Opinion: The incompetence of Obama or America?

Haoran Li is a junior communications studies major and a columnist for the Daily Kent Stater. He can be reached at [email protected]

Haoran Li

The crisis in Ukraine has been ongoing for the past few months since the protest of pro-western supporters ousting the legal president Viktor Yanukovych. During that time, Secretary of State John Kerry has traveled to Ukraine, and Congress has approved to loan $1 billion to Ukraine.

However, Crimea still passed its referendum March 16 despite the warning from Washington.

Where does America stand on this significant issue in Eurasia?
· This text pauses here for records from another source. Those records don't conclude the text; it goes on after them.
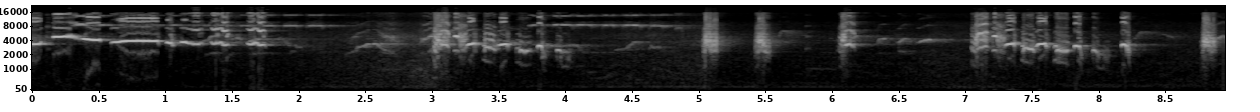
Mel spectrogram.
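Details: Oriental magpie-robin song used as songbird training material. It opens with loud, sweet, descending whistles, followed by bursts of harsh chattering. Scratchy notes and quick warbles alternate after that.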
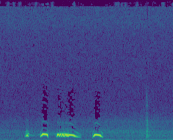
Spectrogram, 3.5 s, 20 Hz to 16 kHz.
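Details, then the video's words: One-year-old Malay spotted dove male cooing to lure others, used as a decoy bird: short soft coo, two arched coos, a long drawn-out descending coo, then another arched coo, over low steady background hum. "Tiếng chim cu gáy Malai kích bổi - Thanh niên Malai 1 năm tuổi gáy gọi"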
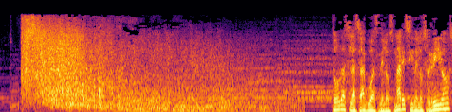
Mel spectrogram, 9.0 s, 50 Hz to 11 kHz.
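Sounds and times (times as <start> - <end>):
thunder cracking and rumbling: 0.4 - 6.1
speech: 6.8 - 9.0.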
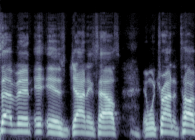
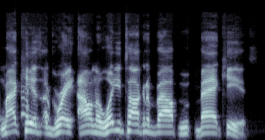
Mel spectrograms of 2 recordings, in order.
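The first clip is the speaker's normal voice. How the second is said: ordinary talk, nothing marked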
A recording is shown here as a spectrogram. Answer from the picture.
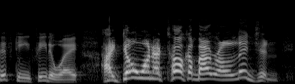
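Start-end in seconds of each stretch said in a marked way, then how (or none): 1.0-2.7 acted bitter, furious shout, pitched up. Deacon recounts a man on the ward yelling at him: retelling a bitter, angry yell. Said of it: "in the most bitter and angry voice".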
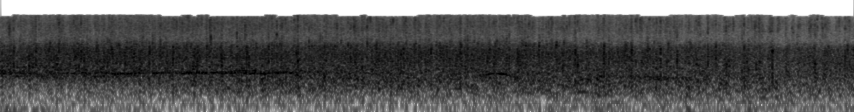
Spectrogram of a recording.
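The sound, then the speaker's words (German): Sustained applause from a sizable audience welcoming a guest, steady and loud for the full length, a dense wash of clapping hands with no pauses or talking over it. “mit einem großen Applaus dürfen wir dich in unserer Mitte willkommen heißen.”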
We can only see no deterrence and no diplomatic resolution. Is this a reflection of Obama’s lack of understanding on the issue or of our own?  

Lindsey Graham and Newt Gingrich have accused Obama’s policy with Ukraine to be “scream loudly, carry no stick.” Indeed, he seems uninterested in getting involved in Ukraine.
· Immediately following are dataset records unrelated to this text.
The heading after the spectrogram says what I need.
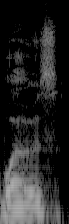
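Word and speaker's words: VVOES: Elijah in a band called wo um which is spelled v v o e s you could find unspell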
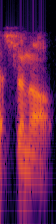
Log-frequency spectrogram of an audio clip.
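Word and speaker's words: Laviska Shenault: Is it LaVisca or LaVisca Chenault? – Yeah, Chenault, that's it.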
At the very beginning, he should have shown his resolution, namely arranging a number of NATO or American troops around the border of Ukraine to show Russia there was no space for the Kremlin to seize any territories from Ukraine.

What Putin wanted to do was predict what Obama would do in this crisis.
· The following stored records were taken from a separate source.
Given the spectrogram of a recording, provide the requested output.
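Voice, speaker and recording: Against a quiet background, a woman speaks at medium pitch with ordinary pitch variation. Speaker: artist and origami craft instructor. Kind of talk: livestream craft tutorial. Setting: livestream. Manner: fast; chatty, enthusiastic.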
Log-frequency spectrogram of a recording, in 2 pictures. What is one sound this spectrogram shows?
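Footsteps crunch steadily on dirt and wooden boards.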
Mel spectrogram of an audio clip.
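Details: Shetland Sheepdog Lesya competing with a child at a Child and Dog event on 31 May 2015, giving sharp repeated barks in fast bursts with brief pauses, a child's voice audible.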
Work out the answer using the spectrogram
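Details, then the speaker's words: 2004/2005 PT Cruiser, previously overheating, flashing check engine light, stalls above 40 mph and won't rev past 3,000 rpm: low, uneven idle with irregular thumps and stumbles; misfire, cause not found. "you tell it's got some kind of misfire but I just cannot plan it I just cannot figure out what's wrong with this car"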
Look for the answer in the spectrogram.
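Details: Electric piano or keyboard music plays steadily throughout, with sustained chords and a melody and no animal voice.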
Former National Security Advisor Zbigniew Brzezinski said: “His initial success may tempt him to repeat that performance more directly in the far eastern provinces of Ukraine. If successful, the conclusive third phase could then be directed through a combination of political unrest and increasingly overt use of Russian forces, to overthrow the government in Kiev. The result would thus be similar to the two phases of Hitler’s seizure of the Sudetenland after Munich in 1938 and the final occupation of Prague and Czechoslovakia in early 1939.”

Unfortunately, Obama is worse than Putin in this aspect.

However, it is not only the incompetence of Obama, but to an extent, the financial decline of America’s military due to the Iraq and Afghanistan wars. America’s domestic economy is still in the process of recovery, and the White House only gave $1 billion to Ukraine, which needs at least $30 billion.

We can see nothing but unprecedented weakness of the U.S. and the EU after the Hungarian Revolution of 1956 and 1968 Czechoslovakia issue. It is obvious that the U.S. and the EU will be losers in this crisis, and Ukraine will inevitably be sold.

Although the White House makes the Kremlin retreat from this crisis and support a pro-Western person as president, there will be another protest from the pro-Russia faction. This means Ukraine will still be in chaos.

If the White House wants to prevent Ukraine from being in a state of disorder, it must support a pro-Russian person as president and balance its pro-Western allies and pro-Russia faction.

If Washington resists supporting the pro-Western faction, the Crimea and eastern Ukraine will be divided by the referendum. It means the U.S. will lose its strategic geopolitics influence in that area, which will be an apparent symbol of the incompetence of America in international affairs.

This might be a turning point in the fall of America’s status in the world, although the U.S. is still the most powerful country in the world.